In the Kubernetes version, this leads to cluster URLs looking like this: http://calculator:8000/, while in the AWS ECS version, we get cluster URLs looking like this http://calculator.local:8000/. To accommodate this difference, we’re using environment variables to pass other services’ hostnames to the containers.

Using the Sample Project

After deployment, the CDK CLI will display the URL to your load balancer service, which then points to the backend microservice. You can use this hostname to send a sample request to it with cURL:

$ curl --header "Content-Type: application/json" \
  --request POST \
  --data '{"email":"<EMAIL>","number": 10}' \
       http://<LOAD_BALANCER_HOSTNAME>/

Replace <EMAIL> with the email you verified for AWS SES. If your email was correctly verified, you should have an email in your inbox informing you about the finished calculation.

Thundra Monitoring Insights

In the last article, we looked into the automatically generated architecture diagrams and application insights.
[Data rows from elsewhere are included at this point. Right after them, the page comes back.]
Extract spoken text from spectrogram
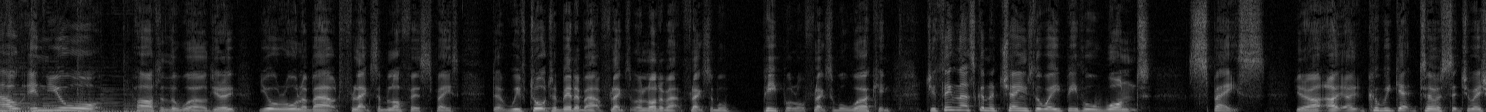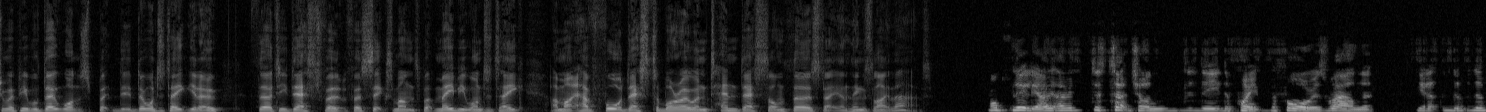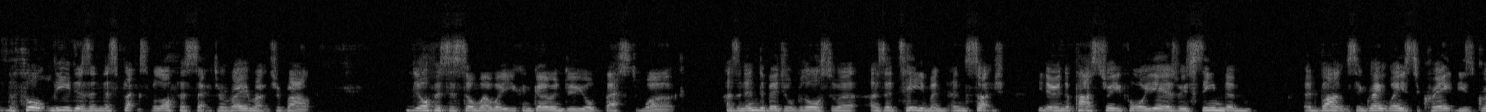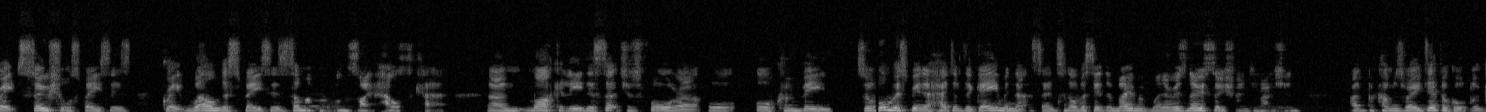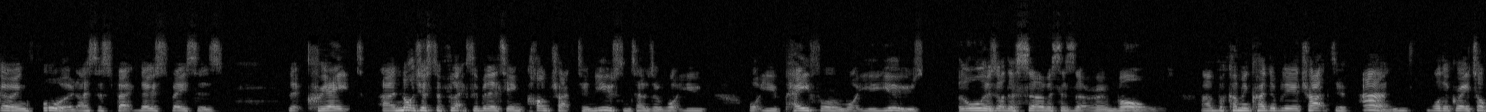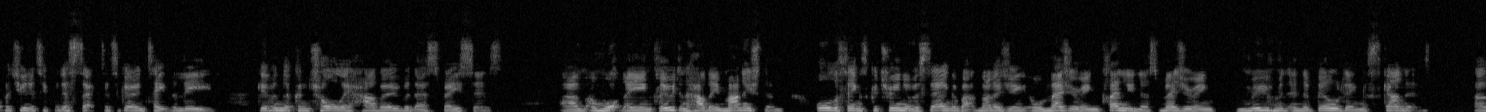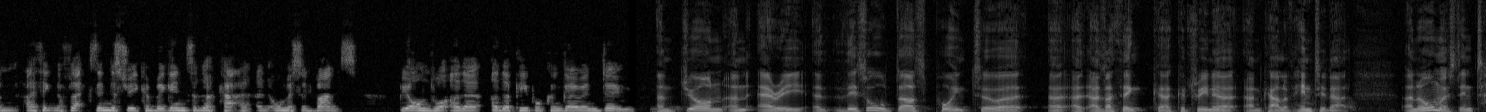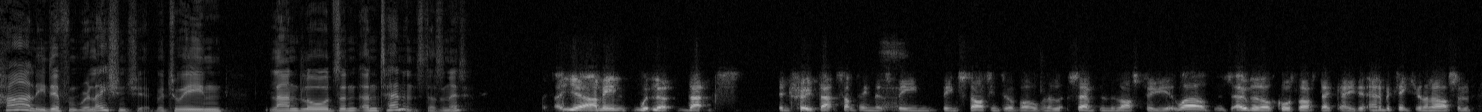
Cal, in your part of the world, you know, you're all about flexible office space. We've talked a bit about flex, a lot about flexible people or flexible working. Do you think that's going to change the way people want space? You know, I, I, could we get to a situation where people don't want don't want to take you know thirty desks for, for six months, but maybe want to take I might have four desks tomorrow and ten desks on Thursday and things like that. Absolutely, I, I would just touch on the the point before as well that you know the, the the thought leaders in this flexible office sector are very much about the office is somewhere where you can go and do your best work as an individual, but also a, as a team and, and such. You know, in the past three, four years, we've seen them advance in great ways to create these great social spaces, great wellness spaces, some of them on-site healthcare, um, market leaders such as Fora or, or Convene. So we've almost been ahead of the game in that sense. And obviously at the moment where there is no social interaction, it becomes very difficult. But going forward, I suspect those spaces that create uh, not just the flexibility in contract and use in terms of what you what you pay for and what you use, but all those other services that are involved uh, become incredibly attractive. And what a great opportunity for this sector to go and take the lead, given the control they have over their spaces um, and what they include and how they manage them. All the things Katrina was saying about managing or measuring cleanliness, measuring movement in the building, scanners. Um, I think the flex industry can begin to look at and almost advance beyond what other other people can go and do. And John and Eri, uh, this all does point to a, uh, as I think uh, Katrina and Cal have hinted at, an almost entirely different relationship between landlords and, and tenants, doesn't it? Uh, yeah, I mean, look, that's in truth, that's something that's been been starting to evolve in the, in the last few years. Well, over the of course the last decade, and in particular in the last sort of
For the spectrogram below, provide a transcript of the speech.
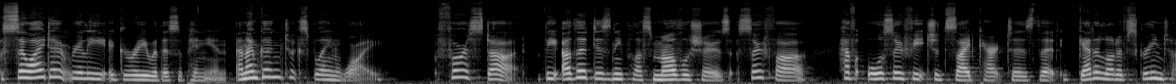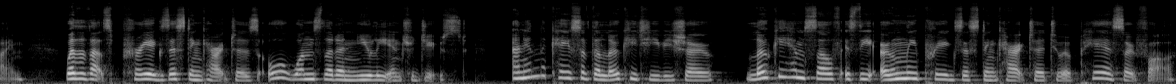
So I don't really agree with this opinion, and I'm going to explain why. For a start, the other Disney Plus Marvel shows so far have also featured side characters that get a lot of screen time, whether that's pre existing characters or ones that are newly introduced. And in the case of the Loki TV show, Loki himself is the only pre existing character to appear so far.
In this article, we will look into another feature of the Thundra console: Error Inspector.

 

                                                                                Figure 2: Thundra console menu

In Figure 2, you see where to find the Error Inspector. It currently has a red notification icon that tells us something has gone wrong twice already! If we navigate to the Error Inspector, we can get more insights into our system’s problems.

                                                                              Figure 3: Error Inspector overview

Figure 3 shows us the overview of all errors. In the sample application case, we created two errors—one in the backend container and one in the error container. As a reminder, the backend container sends an HTTP request to the error container, and the error container always fails to respond; thus, both containers end up with an error.

Since this is just an overview, we don’t get much information about what errors specifically happened. To get to the root of the problem, we need to click on one of the errors. Let’s click on the TypeError.

                                                                                     Figure 4: Error details

In the top left of Figure 4, we see a histogram that shows us when and how many errors happened. We see the transactions that included the error in the bottom left, and in the top right, we see a stack trace.

The stack trace is the most helpful feature for locating and fixing the error. In our case, a well-known JavaScript issue has occurred: Accessing an object attribute of an undefined object. If we look at line nine in lib/containers/error/index.js we see the following:

  const error = null.a;

So Thundra’s Error Inspector wasn’t just right about the error, but also about the code’s location.

Monitoring AWS ECS with Thundra

Monitoring and debugging AWS ECS with Thundra is as easy as it gets. Thundra supports monitoring Java and Node.js-based containers, helps to find errors swiftly, and comes with helpful insights about your architecture out of the box.

With Thundra’s application monitoring, your containers aren’t black boxes anymore. This is especially helpful for hybrid architectures that consist of serverless functions and containers. You can build with the technology your business requires and stop worrying about different monitoring tools because everything you need can be found in one place: at Thundra.